First steps represent a huge developmental leap. Walking requires muscle strength, coordination, balance—and a certain level of emotional maturity, too. After all, when you’re crawling, your center of gravity is just a few inches off the ground. To walk you need to have a bit more confidence. That’s why some beginning walkers are content to cruise along the furniture for weeks. The more eager hike away and never look back. There is a wide timeframe of when babies experience this infant developmental milestone so do not worry if your baby does not walk until they are 18 months. They will get there!

On the most basic level, walking frees up the child’s hands to carry items while he moves about independently. By incorporating everything he’s learned from all the other milestones—about space, objects and people—he can now bring you things. This turns a purely physical skill into a game, as well as a rich social interaction. For instance: He comes over to you with his little toy duck and you say, “Thank you.” You quack a few times (to his delight), and then he takes his duck away and you say, “Bye-bye, duck.”

Language Development

Awareness of sounds and cooing (1 to 4 months)

Very young babies react to sounds by blinking or widening eyes or turn toward a sound to look for its source. At about 3 months of age babies begin to respond with cooing sounds to someone who is talking with them. Talk with your baby so they can communicate with you using their sounds.

Repeating sounds (6 to 12 months)

At about 6 months, babies start to babble and repeat sounds, such as “ma-ma-ma,” to get attention or express feeling.
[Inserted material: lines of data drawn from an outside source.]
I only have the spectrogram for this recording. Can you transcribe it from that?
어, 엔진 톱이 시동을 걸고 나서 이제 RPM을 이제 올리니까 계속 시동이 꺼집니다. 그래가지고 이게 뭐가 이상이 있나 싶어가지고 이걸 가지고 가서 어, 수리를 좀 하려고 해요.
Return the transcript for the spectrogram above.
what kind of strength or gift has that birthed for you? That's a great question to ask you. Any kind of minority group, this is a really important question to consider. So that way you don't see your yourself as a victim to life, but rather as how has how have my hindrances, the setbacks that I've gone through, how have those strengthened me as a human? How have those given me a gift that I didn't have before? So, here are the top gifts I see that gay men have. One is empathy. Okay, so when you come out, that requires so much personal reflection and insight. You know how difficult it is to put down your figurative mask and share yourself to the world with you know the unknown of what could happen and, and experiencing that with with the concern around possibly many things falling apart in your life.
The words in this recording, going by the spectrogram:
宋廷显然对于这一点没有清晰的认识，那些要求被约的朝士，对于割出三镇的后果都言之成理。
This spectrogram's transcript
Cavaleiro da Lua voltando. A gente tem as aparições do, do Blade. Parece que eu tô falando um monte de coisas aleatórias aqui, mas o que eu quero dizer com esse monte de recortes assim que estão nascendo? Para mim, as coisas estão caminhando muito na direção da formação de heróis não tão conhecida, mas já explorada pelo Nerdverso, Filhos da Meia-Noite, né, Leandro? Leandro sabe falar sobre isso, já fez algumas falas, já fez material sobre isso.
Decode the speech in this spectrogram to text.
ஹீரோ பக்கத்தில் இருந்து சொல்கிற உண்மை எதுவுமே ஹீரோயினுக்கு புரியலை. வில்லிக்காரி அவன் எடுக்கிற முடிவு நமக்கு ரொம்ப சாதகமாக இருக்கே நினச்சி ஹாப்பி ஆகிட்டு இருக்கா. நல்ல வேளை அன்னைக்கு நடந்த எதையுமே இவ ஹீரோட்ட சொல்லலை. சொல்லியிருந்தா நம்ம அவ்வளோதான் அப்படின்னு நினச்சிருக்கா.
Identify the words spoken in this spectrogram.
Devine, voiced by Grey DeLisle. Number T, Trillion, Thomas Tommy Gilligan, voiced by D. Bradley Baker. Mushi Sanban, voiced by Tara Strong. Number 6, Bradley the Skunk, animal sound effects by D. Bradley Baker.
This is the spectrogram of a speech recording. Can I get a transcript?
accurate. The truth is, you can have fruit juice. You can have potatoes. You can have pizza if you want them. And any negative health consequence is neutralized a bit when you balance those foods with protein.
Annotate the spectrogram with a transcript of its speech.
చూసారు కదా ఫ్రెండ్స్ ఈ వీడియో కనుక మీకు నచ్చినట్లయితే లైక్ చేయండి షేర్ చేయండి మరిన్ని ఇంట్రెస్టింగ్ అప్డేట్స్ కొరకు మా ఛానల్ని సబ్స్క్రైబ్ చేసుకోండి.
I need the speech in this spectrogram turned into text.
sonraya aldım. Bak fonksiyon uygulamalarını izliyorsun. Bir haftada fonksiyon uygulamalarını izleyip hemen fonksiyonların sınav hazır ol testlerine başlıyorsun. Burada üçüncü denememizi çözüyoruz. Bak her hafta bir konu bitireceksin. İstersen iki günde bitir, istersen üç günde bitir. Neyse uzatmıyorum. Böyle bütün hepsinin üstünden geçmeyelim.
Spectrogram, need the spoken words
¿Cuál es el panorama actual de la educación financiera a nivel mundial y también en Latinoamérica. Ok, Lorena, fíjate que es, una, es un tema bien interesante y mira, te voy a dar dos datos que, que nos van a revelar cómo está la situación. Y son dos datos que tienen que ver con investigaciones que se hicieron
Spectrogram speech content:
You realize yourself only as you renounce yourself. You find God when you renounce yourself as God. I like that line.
As they get older, they learn to repeat more sounds and say simple words such as “mama” and “dada.” Encourage your baby to babble and make distinct sounds. Talk with your baby and teach them simple words.

Social/Emotional Development

Smiling (8 weeks)

The baby has an adorable grin, but the mom says, “That’s just gas.” Is she right? It depends on how old the baby is. An infant can’t produce what’s called a social smile until about 8 weeks. It takes that long for his nervous system and vision to develop enough to see you and produce a smile in response.

Smiling is a baby’s first social skill—he’s picking up on how relationships work—as well as a signal of emotional growth. A baby is showing you he can distinguish between different emotional states.

Hugging (5 months)

A baby will quickly learn to hug Mom, Dad and other people she’s comfortable around—as well as her stuffed gorilla, the cat, and anything else she adores—by watching others hug and getting hugged herself.

Not all babies are wild about hugging, though. Some are naturally more affectionate, while others are just too busy exploring their environment to stop for a cuddle. Try not to take it personally if the baby isn’t wrapping her arms around you. She might be more receptive to physical affection before naps, at bedtime, or while you’re looking at a book together.

All Babies are Different

Although no two babies go through these infant developmental milestones at the same time, babies tend follow the same progression through these milestones. There is a wide range of normal. Do not be tempted to compare your baby to others. Enjoy each stage and the fact that your baby is growing and changing each day. Boston Baby Nurse & Nanny provides parents with childcare services, support, and education.

Parents Guide to Developmental Milestones from the Child Mind Institute